Ethiopia: State of Emergency, the Empire of Chaos in Oromia

December 01, 2016 | Human Rights League of The Horn of Africa | HRLHA urgent action

The deadly protests that have rocked Ethiopia over ten months (November 2015- September 2016)  led by “Qeerroo Bilissummaa” literally, youth  for freedom against subjugation, dramatically changed  the peaceful protests into violence after the tyrannical government mercilessly massacred over 700  Oromos at the Irrecha Festival,  Oromo Thanksgiving Day on October 2, 2016. The tyrannical government of TPLF/EPRDF declared a state of emergency on October 8, 2016 to cool down the anger of the nation. However, the  declaration of a six-month state of emergency could not stop the Oromo nation from protesting. Killings, rapes, and the detaining of Oromos by the killing squad Agazi force continued unabated. Jima University students once again reignited peaceful protests on November 20, 2016 complaining that security forces entered campus at night to make arrests. Many students were taken from their campus dormitories and their whereabouts are not known. The Jima University  students demanded to know about their fellow Oromos.

Gada system, an indigenous democratic socio-political system of the Oromo

Gada system, an indigenous democratic socio-political… (Ethiopia) Representative List - 2016  Film ‘The Gada system, an indigenous democratic socio-political system of the Oromo’ © UNESCO
Description: Gada is a traditional system of governance of the Oromo people in Ethiopia developed from knowledge gained over generations. It regulates political, economic, social and religious activity serving as a mechanism for enforcing moral conduct, building community cohesion, and expressing culture. Gada is organized into five classes taught by oral historians, with each having to progress through a series of grades before it can take the leadership. Men, whose fathers are members, participate. Transmission occurs within families and at school.

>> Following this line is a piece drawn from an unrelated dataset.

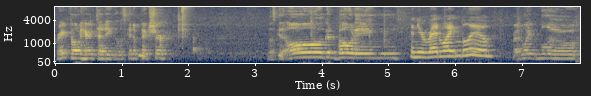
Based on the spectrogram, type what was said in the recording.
Great vote here, Teddy. Let's get a picture. Let's get, oh, good voting. And you're red, white, and blue. Red, white, and blue.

Ethiopia: Arrest of opposition leader an assault on freedom of expression

December 01, 2016 | Amnesty International

Reacting to news of the arrest of Ethiopian opposition leader Merera Gudina, Amnesty International’s Deputy Director for East Africa, the Horn and the Great Lakes, Michelle Kagari said:
“The arrest of Merera Gudina is an outrageous assault on the right to freedom of expression and should sound alarm bells for anyone with an interest in ending the deadly protests that have rocked Ethiopia over the past year.”
“This is a move that will exacerbate, rather than ease, the underlying tensions currently simmering in the country. Instead of resorting to further repression and clamp-downs, the Ethiopian government must urgently and meaningfully address the human rights grievances that are fuelling unrest.”

Ethiopia arrests top Oromo opposition politician after Europe Parliament speech

December 01, 2016 | The Washington Post | By Paul Schemm

 A top opposition politician from Ethiopia’s Oromo ethnic group who criticized the country’s state of emergency at the European Parliament has been arrested, the government announced Thursday.
A colleague said police arrested Merera Gudina and three others from his home in Addis Ababa late Wednesday shortly after his return from Europe. The trip included a Nov. 9 speech to the European Parliament in which Gudina said tens of thousands have been arrested under the state of emergency in Ethiopia.

The future of Oromia doesn’t depend on what VISION Ethiopia groups think

November 20, 2016 | By Rundassa Asheetee Hundee

Just off west of Assosaa’s tip, two cultures collide. One is mine, and the other belongs to the Nu’eer or to the Anyuwaak people.  Now, go onto Wambara, turn south east and cross to Leeqaa, Guduruu, Gindabarat, Jalduu, and then back north to Jaarssoo, Garbba-Guraacha and continue northwards all the way to Wallo. There, you will enjoy songs dances that resemble the Dhiichisaa of Shaggar (centeral Oromia). A swift move toward east or south Oromia provides you with a mixture of Borana rhythm played out in Jimmaa, Iluu Abbaa Booraa and western Oromia, part of my country that some small minded men would like to call “Wallagga”.